15 Do not love the world or the things in the world. If anyone loves the world, the love of the Father is not in him. 16 For all that is in the world—the desires of the flesh and the desires of the eyes and pride of life—is not from the Father but is from the world. 17 And the world is passing away along with its desires, but whoever does the will of God abides forever. (1 John 2:15-17–ESV)
The word love here is the Greek agapáō. This is so close in appearance to the Greek agápē that you may figure they are the same, but they are not. Agápē is God’s love for humanity. It means to do for another not what they want, but what they need. Agapáō is a different word for love. Zodhiates1 explains this by saying it “indicates a direction of the will and finding one’s joy in something.”
So John says, “Do not find your joy in worldly things.” More technically, John says, “Do not direct the effort of your will to obtain joy from things the world offers.” When one does that God’s style of loving leaves. Remember that God’s love is already shining in the world. That is the newness spoken of in 1 John 2:8. God’s type of love, benevolent interest in others, cannot coexist with a purposeful hunt for joys from what the world holds out to us.
Verse 16 elaborates on this placing love of the world into three categories:
- Desires (ESV) or lusts (KJV) of the flesh, cravings of sinful man (NIV)
- Desires (ESV) or lusts (KJV/NIV) of the eyes
- Pride of life (ESV/KJV), boasting of what he has and does (NIV)
Lusts of the flesh
Lust jumps right out at us suggesting sexual passion, but while this is included here that is not all which is intended. Into this category would go all the low-level passions, animal passions some commentators call it. Here should be placed a general desire to indulge the appetites. It might be a particular unsuitable action, thought, or word. Or, it could mean lack of moderation in gratifying an acceptable desire. Does one live for good food? Weekends? Tubing on the canal? Travel to exotic places? Participation in a concert or sports event? Winning a lottery? Does one hunt for a particular sexual experience God has placed in the off-limits bucket, or does one lose moderation in a legitimate sexual experience? These are lusts of the flesh, cravings of sinful man.

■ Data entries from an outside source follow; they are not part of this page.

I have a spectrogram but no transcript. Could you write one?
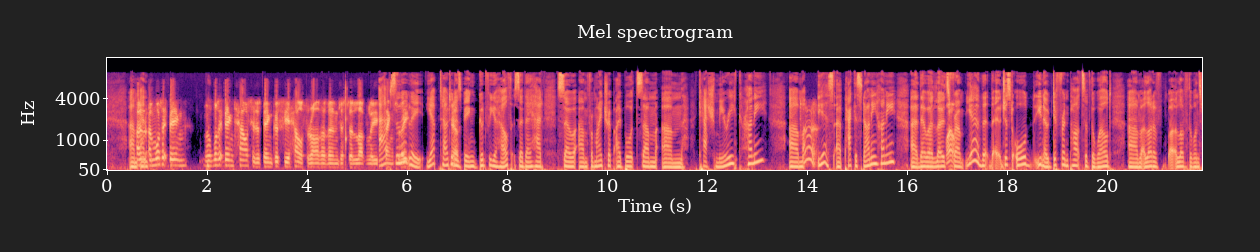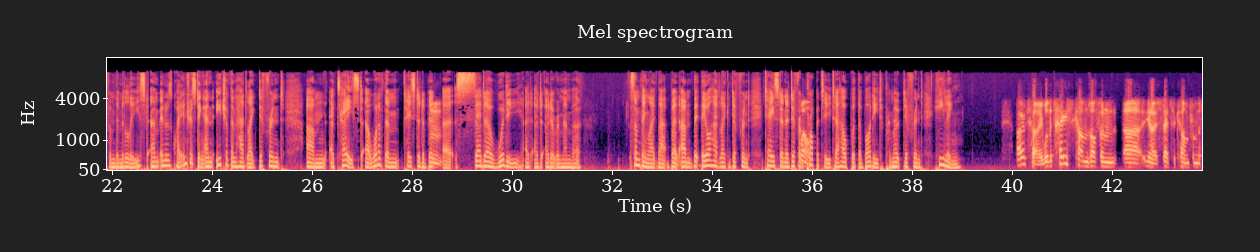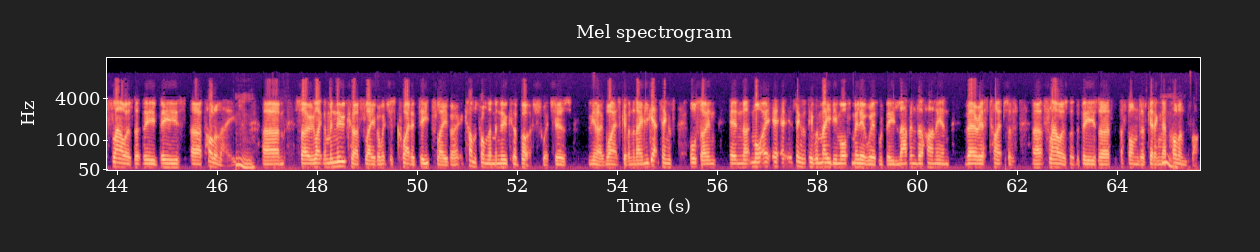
Um, And, and and was it being well, was it being touted as being good for your health rather than just a lovely thing to eat? Absolutely. Yep, touted Yeah. as being good for your health. So they had, so um, for my trip, I bought some um, Kashmiri honey. Um, Ah. Yes, uh, Pakistani honey. Uh, there were loads Wow. from, yeah, the, the, just all, you know, different parts of the world. Um, a lot of, a lot of the ones from the Middle East. Um, and it was quite interesting. And each of them had like different, um, a taste. Uh, one of them tasted a bit, uh, cedar woody. I, I, I don't remember something like that. But um, they, they all had like a different taste and a different Well- property to help with the body to promote different healing. Okay. Well, the taste comes often, uh, you know, it's said to come from the flowers that the bees uh, pollinate. Um, so, like the manuka flavour, which is quite a deep flavour, it comes from the manuka bush, which is, you know, why it's given the name. You get things also in in uh, more uh, uh, things that people may be more familiar with would be lavender honey and various types of uh, flowers that the bees are, are fond of getting their pollen from.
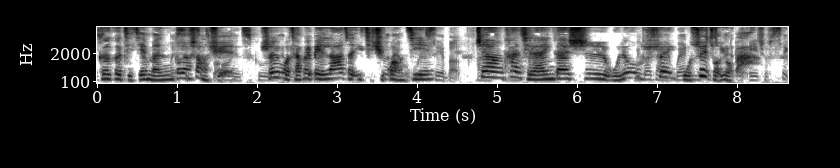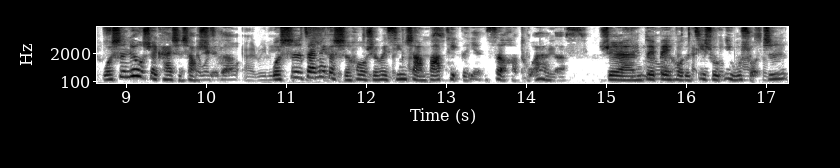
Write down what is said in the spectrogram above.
哥哥姐姐们都要上学，所以我才会被拉着一起去逛街。这样看起来应该是五六岁、五岁左右吧。我是六岁开始上学的，我是在那个时候学会欣赏 batik 的颜色和图案的。虽然对背后的技术一无所知，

In Gills’ exposition of the Bible he states it like this: “intemperance in eating and drinking, gluttony and drunkenness, excess of wine, surfeitings2, rioting3, and revellings4, and all the sensual pleasures of life, by which the carnal mind, and the lusts of it, are gratified.”
Lusts of the eyes
The easiest thing to consider regarding this is covetousness. To covet is to look upon with a desire to have. Jesus warned of this about looking upon a woman in Matthew 5:28. That is but a section of what is here intended. Solomon said in Ecclesiastes 1, “The eye never has enough of seeing or the ear of hearing.” What about the Mercedes or the BMW? What about the Coach or the Michael Kors purse? Perhaps the luxurious master bathroom with its bubbling whirlpool tub?
The Contemporary English Version puts it well with David’s words. “Take away my foolish desires, and let me find life by walking with you.” That is from Psalm 119:37. Or maybe the Good News Translation makes it easier to understand, “Keep me from paying attention to what is worthless.”